I will admit that I’m still slightly confused by the final steps of subtract_signal2() but it seems to perform much better than subtract_signal().

Dedupe, Decode (again), Perform More Passes, Print Results

The same callsign within 4 Hz of eachother in the candidate list is removed. The other candidates are decoded and subtracted and finally more passes are performed. If this is the first pass, the c2 file is written. If this is the last pass no more signals are subtracted.

Finally the list of decoded signals is sorted in order of frequency and printed out.


Hopefully this article has given you an idea as to just how exhaustive a search wsprd performs. It performs analysis in both the time and frequency domain. It accounts for frequency shift, frequency drift, and time shift. It subtracts large signals to make smaller signals more noticable and finally it performs multiple passes of all these techniques to get the most decodes possible.
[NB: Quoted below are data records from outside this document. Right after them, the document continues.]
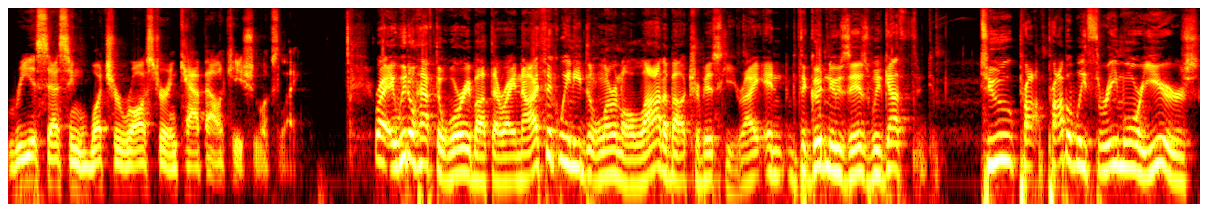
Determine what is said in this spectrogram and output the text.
reassessing what your roster and cap allocation looks like. Right, we don't have to worry about that right now. I think we need to learn a lot about Trubisky, right? And the good news is we've got two, pro- probably three more years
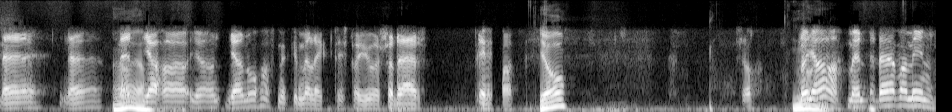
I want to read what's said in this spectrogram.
Nej, nej. Ja, Men ja. Jag, har, jag, jag har nog haft mycket med elektriskt att göra sådär privat. Jo. Så. Men ja, men det där var min,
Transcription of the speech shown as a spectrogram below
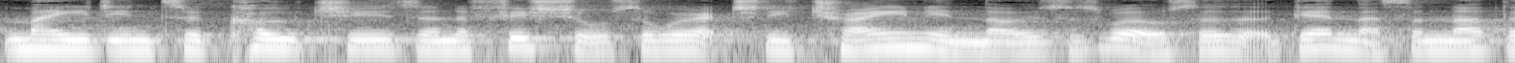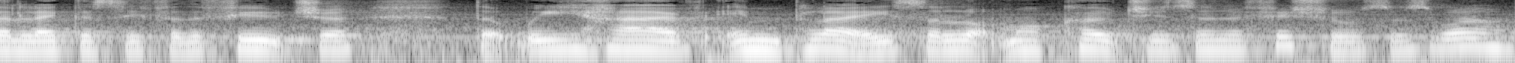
made into coaches and officials. So we're actually training those as well. So that again, that's another legacy for the future that we have in place a lot more coaches and officials as well.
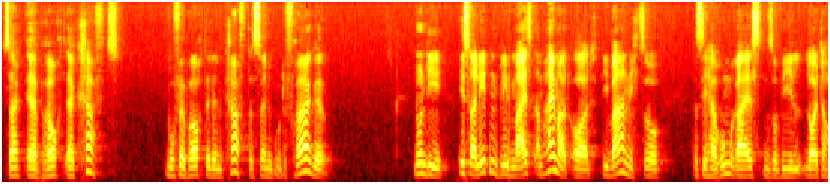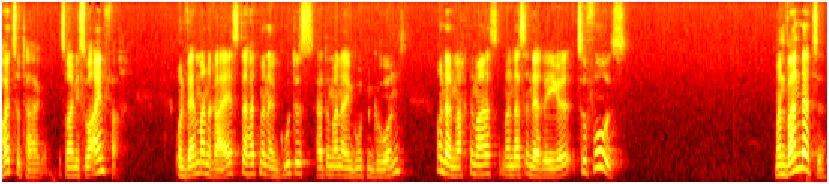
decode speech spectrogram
sagt er, braucht er Kraft. Wofür braucht er denn Kraft? Das ist eine gute Frage. Nun, die Israeliten blieben meist am Heimatort. Die waren nicht so, dass sie herumreisten, so wie Leute heutzutage. Es war nicht so einfach. Und wenn man reiste, hat man ein gutes, hatte man einen guten Grund und dann machte man das in der Regel zu Fuß. Man wanderte.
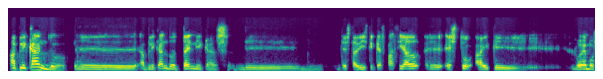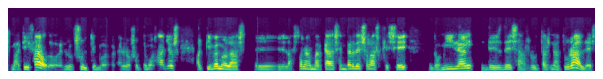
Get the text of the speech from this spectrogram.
Aplicando, eh, aplicando técnicas de, estadística espacial, eh, esto hay que, lo hemos matizado en los últimos, en los últimos años. Aquí vemos las, eh, las zonas marcadas en verde son las que se dominan desde esas rutas naturales.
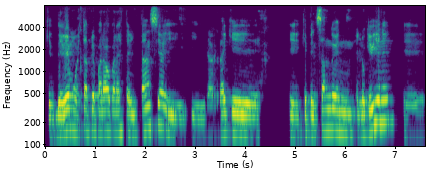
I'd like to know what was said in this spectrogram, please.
que, debemos estar preparados para esta instancia y, la verdad que, que pensando en, lo que viene, eh,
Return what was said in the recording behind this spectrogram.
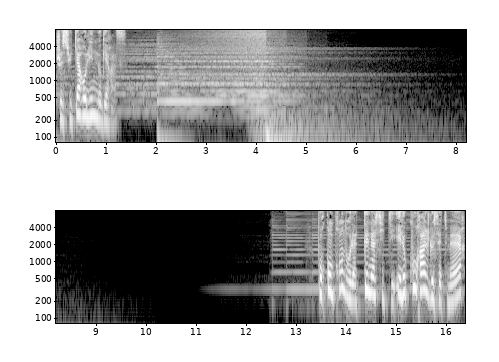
je suis Caroline Nogueras. Pour comprendre la ténacité et le courage de cette mère,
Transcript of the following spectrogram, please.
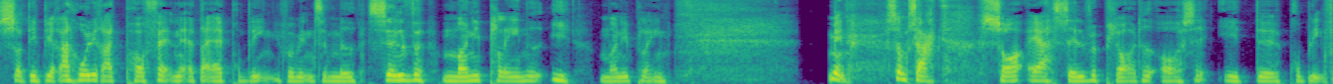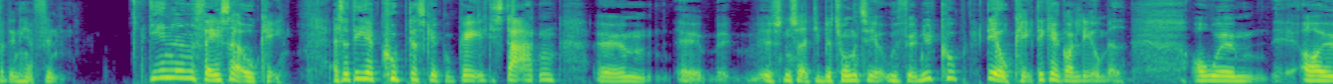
så det bliver ret hurtigt ret påfaldende, at der er et problem i forbindelse med selve moneyplanet i Moneyplane. Men som sagt, så er selve plottet også et øh, problem for den her film. De indledende faser er okay. Altså det her kup, der skal gå galt i starten, øh, øh, sådan så at de bliver tvunget til at udføre et nyt kup, det er okay, det kan jeg godt leve med. Og, øh, og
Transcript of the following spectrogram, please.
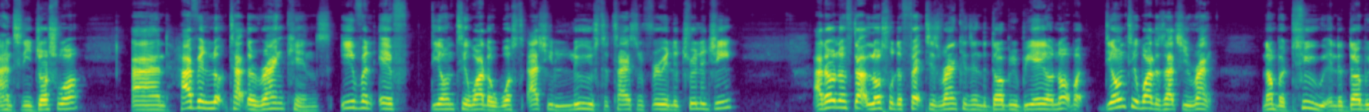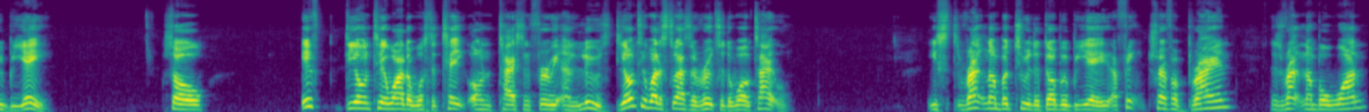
Anthony Joshua, and having looked at the rankings, even if Deontay Wilder was to actually lose to Tyson Fury in the trilogy, I don't know if that loss would affect his rankings in the WBA or not, but Deontay Wilder is actually ranked number two in the WBA. So if Deontay Wilder was to take on Tyson Fury and lose, Deontay Wilder still has a route to the world title. He's ranked number two in the WBA. I think Trevor Bryan is ranked number one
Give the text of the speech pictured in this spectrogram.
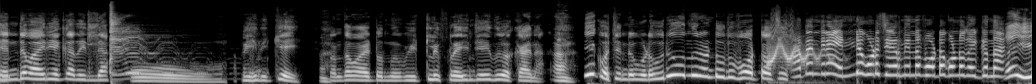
എന്റെ ഭാര്യയൊക്കെ അതില്ല. ഓ. അപ്പൊ എനിക്കേ സ്വന്തമായിട്ടൊന്ന് വീട്ടിൽ ഫ്രെയിം ചെയ്ത് വെക്കാനാ. ഈ കൊച്ചിന്റെ കൂടെ ഒരു ഒന്ന് രണ്ടു മൂന്ന് ഫോട്ടോസ്. അതെന്തിനാ എന്റെ കൂടെ ചേർന്ന് ഫോട്ടോ കൊണ്ട് വെക്കുന്ന? ഈ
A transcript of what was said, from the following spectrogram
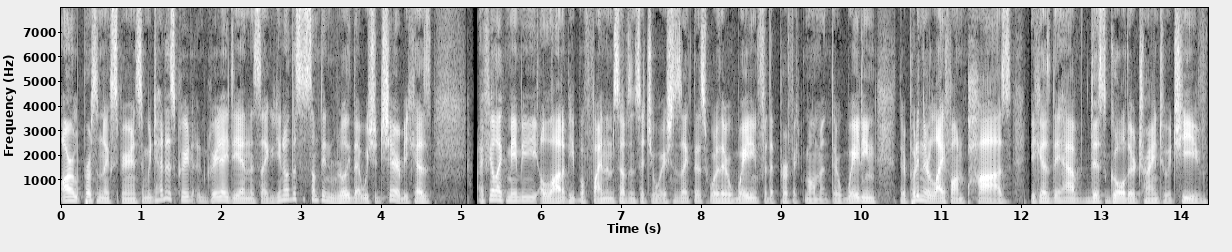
our personal experience, and we had this great, great idea, and it's like, you know, this is something really that we should share because I feel like maybe a lot of people find themselves in situations like this where they're waiting for the perfect moment. They're waiting, they're putting their life on pause because they have this goal they're trying to achieve.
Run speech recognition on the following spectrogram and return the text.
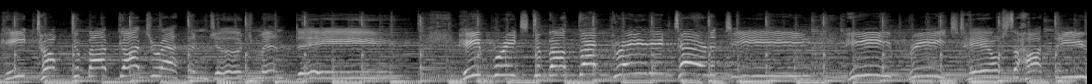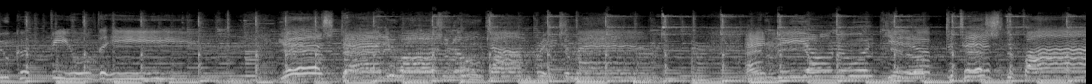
He talked about God's wrath and judgment day. He preached about that great eternity. He preached hell so hot that you could feel the heat. Yes, Daddy was an old time preacher man. And Leona would get up to testify.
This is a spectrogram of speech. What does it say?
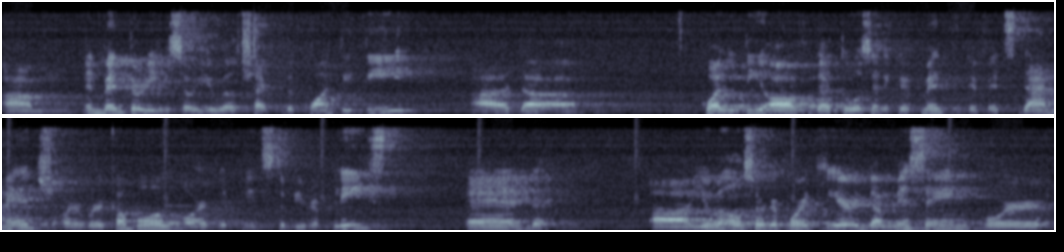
um, inventory? So you will check the quantity, uh, the quality of the tools and equipment, if it's damaged or workable or it needs to be replaced. And uh, you will also report here the missing or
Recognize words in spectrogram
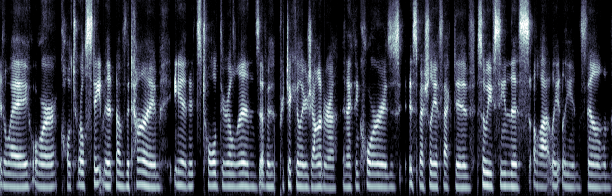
in a way or cultural statement of the time. And it's told through a lens of a particular genre. And I think horror is especially effective. So we've seen this a lot lately in film.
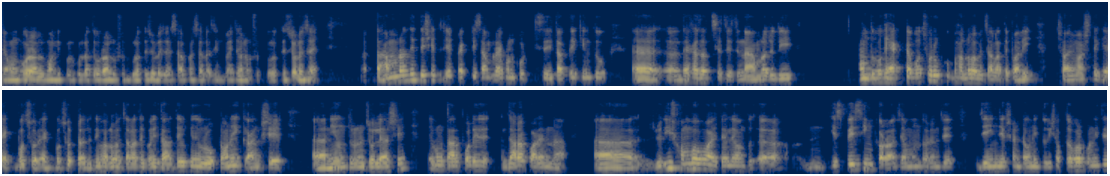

From the appearance of the code it’s gone through several modifications over time to improve its decode rate. It’s also worth noting that there is also a significant quantity of code designed to collect performance metrics. It’s obvious that the authors have put in a lot of time to make this a great WSPR decoder and what is more they made the source code available so everyone can learn from it. I’d like to thank them for their hard work.

1. The Makefile for wsprd is actually pretty simple and it could probably be compiled out-of-tree with minimal effort. I wanted to make sure my development environment was exactly like the way WSJT-X specified just in case.
2. At the time this article being written, I reached out to the wsjtx-devel team regarding a negative index being used in this logic. The issue was quickly resolved by the team.
3. In Fourier analysis the term coefficients seems to be miserably overloaded. In this instance I’m using it to describe the value we have to multiply our time domain data by in the process of getting frequency domain data. It is not the frequency domain data yet.
4. Thanks Wolfenstein 3D for teaching me how to generate sine and cosines on the fly in a raycasting engine.